valid visas since 1993.

So Tony Tran had been legal all the time. But two years after his release, there's no resolution of
his or his son's ability to stay in Australia. No compensation, no apology. And even though he has
no rights of citizenship anywhere else and has now been in Australia for 14 years, Tony Tran and
his son could still be deported unless they're given permanent residence.

DAVID MANNE: Their future fate is completely uncertain. They have nowhere else to go, and yet in
Australia they have no permanent status.

MARGOT O'NEILL: This ongoing instability makes it more difficult for 35-year-old Tony Tran to
recover his health, which dramatically deteriorated during his years of incarceration. He was
savagely bashed and stabbed by an unstable inmate.

TONY TRAN: The policeman have said that they have found like a six-inch homemade nail on a handle,
so he stabbed me with it and he smashed me between my eyes.

MARGOT O'NEILL: A private ombudsman's report seen by Lateline concluded in July this year that part
or all of Tony Tran's detention may have been unlawful, and recommends the Government investigate a
remedy for Mr Tran.

But for nearly a year, lawyers have tried to sit down with the Government to negotiate compensation
to no effect. They have now filed a suit in the Victorian Supreme Court which could result in one
of the biggest immigration payouts in history. Another damages suit for Tony's son, Hai, will
follow.

DAVID SHAW, PARTNER, HOLDING REDLICH LAW FIRM: I think this is a matter which is capable of being
resolved relatively quickly with good will on both sides. We've been seeking to have negotiations
with the Government since February this year. I'd love to see a situation where Tony and his son
could have their status resolved by Christmas.

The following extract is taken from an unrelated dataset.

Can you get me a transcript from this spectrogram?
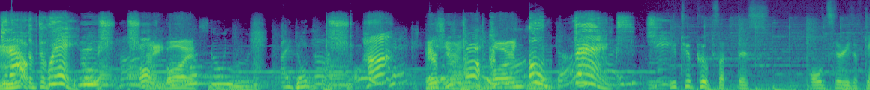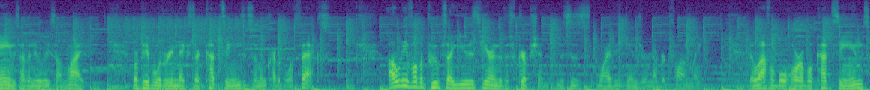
get mm-hmm. out of the way. Oh boy. Huh? Here's your popcorn. Oh, thanks. YouTube Poops let this old series of games have a new lease on life, where people would remix their cutscenes with some incredible effects. I'll leave all the poops I used here in the description. This is why these games are remembered fondly. The laughable, horrible cutscenes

LIBBY HOGARTH: I just have the most amazing respect for Tony for the way that he's got on with his
life since his release, the way he's managed his child and really worked so hard at giving that
child some stability in life whilst still in such a limbo period, because he still doesn't have any
decision on our request to the Minister to intervene in his case, that's been sitting before the
Minister for nearly two years now, and so we're still waiting for some answer and some closure on
this case.

MARGOT O'NEILL: Tony Tran now battles depression, asthma and a heart condition. He lives on charity
in Melbourne while studying to get a degree in radiology.

TONY TRAN: When you ask me how do I feel, I don't really know what to feel. I just want to, most of
the time, just want to be secluded, just want to be myself for now. For me my main focus is, like,
my son. To hope that he can grow up and lead a normal life. For me, I'm trying as well. It's not
easy but I'm trying as well.

MARGOT O'NEILL: Margot O'Neill, Lateline.

TONY JONES: Lateline sought interviews from both the Immigration Minister, Kevin Andrews, and his
Labor counterpart, Tony Burke.

Mr Andrews' office returned our calls late tonight after being tied up today with campaign issues
and they undertook to look at the case tomorrow.

Mr Burke was unable to join us tonight also because of campaign commitments.